● **Information given**:
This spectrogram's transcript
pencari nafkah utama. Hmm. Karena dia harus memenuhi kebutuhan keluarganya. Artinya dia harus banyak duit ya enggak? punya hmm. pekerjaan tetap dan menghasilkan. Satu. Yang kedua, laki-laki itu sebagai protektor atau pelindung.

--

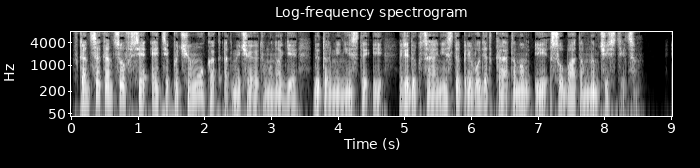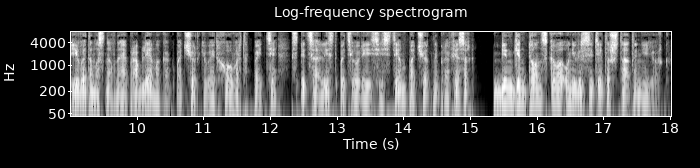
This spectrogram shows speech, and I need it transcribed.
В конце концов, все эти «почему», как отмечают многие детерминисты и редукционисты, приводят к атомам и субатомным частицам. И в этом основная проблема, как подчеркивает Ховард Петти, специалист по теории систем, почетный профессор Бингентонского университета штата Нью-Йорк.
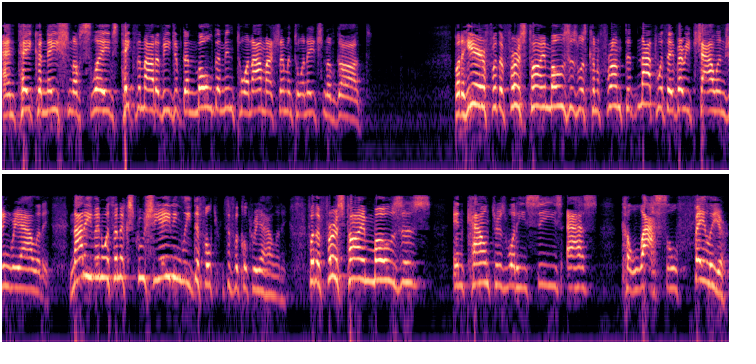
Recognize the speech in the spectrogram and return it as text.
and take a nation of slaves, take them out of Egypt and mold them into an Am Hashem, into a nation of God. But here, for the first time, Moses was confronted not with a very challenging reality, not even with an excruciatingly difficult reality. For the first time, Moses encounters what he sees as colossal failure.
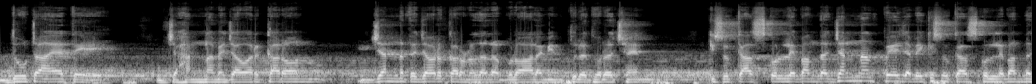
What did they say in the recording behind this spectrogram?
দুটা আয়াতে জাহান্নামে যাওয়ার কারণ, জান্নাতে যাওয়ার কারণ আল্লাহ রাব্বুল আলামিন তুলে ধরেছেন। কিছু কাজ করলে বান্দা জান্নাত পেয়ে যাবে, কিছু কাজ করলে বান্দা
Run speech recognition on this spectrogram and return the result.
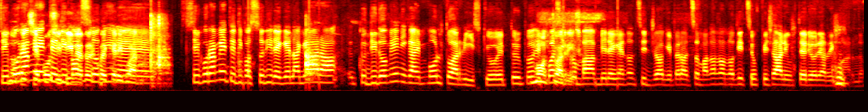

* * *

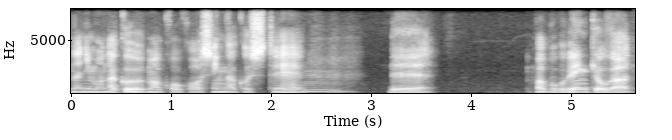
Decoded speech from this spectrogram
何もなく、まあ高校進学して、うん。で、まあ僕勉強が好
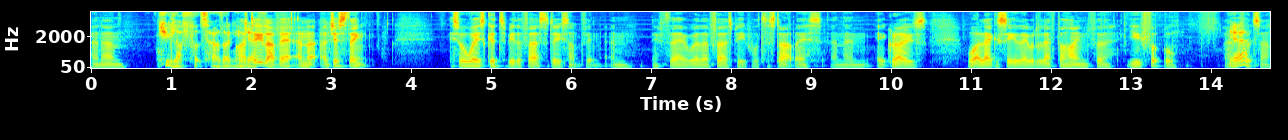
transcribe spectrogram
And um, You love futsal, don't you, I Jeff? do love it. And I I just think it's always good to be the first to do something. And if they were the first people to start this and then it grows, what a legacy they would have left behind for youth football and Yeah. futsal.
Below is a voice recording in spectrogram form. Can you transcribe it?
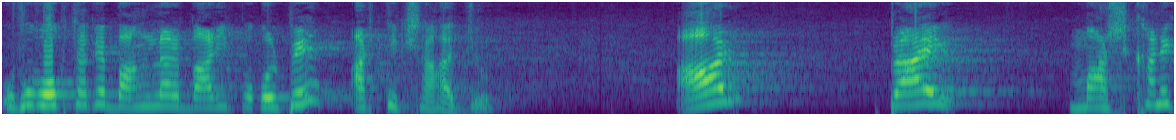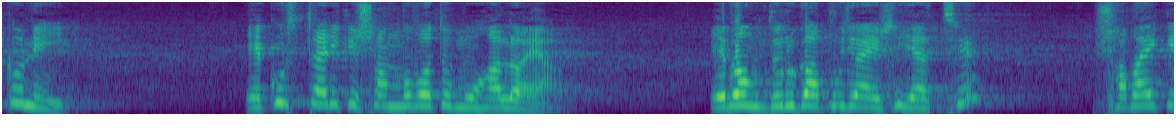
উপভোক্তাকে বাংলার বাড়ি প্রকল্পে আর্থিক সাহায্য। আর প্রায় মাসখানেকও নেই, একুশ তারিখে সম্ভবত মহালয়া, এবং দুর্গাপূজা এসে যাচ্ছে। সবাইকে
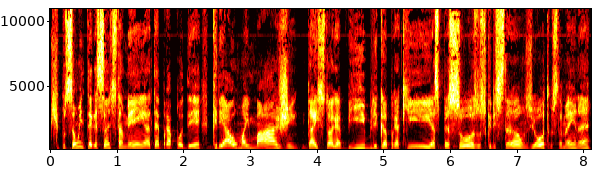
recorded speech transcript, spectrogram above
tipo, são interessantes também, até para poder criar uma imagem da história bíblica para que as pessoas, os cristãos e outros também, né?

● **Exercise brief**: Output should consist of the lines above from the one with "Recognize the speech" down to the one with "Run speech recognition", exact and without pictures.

● **Output**:
Recognize the speech in the spectrogram and return it as text.
and take a nation of slaves, take them out of Egypt and mold them into an Am Hashem, into a nation of God. But here, for the first time, Moses was confronted not with a very challenging reality, not even with an excruciatingly difficult reality. For the first time, Moses encounters what he sees as colossal failure.
What did they say in the recording behind this spectrogram?
দুটা আয়াতে জাহান্নামে যাওয়ার কারণ, জান্নাতে যাওয়ার কারণ আল্লাহ রাব্বুল আলামিন তুলে ধরেছেন। কিছু কাজ করলে বান্দা জান্নাত পেয়ে যাবে, কিছু কাজ করলে বান্দা
Run speech recognition on this spectrogram and return the result.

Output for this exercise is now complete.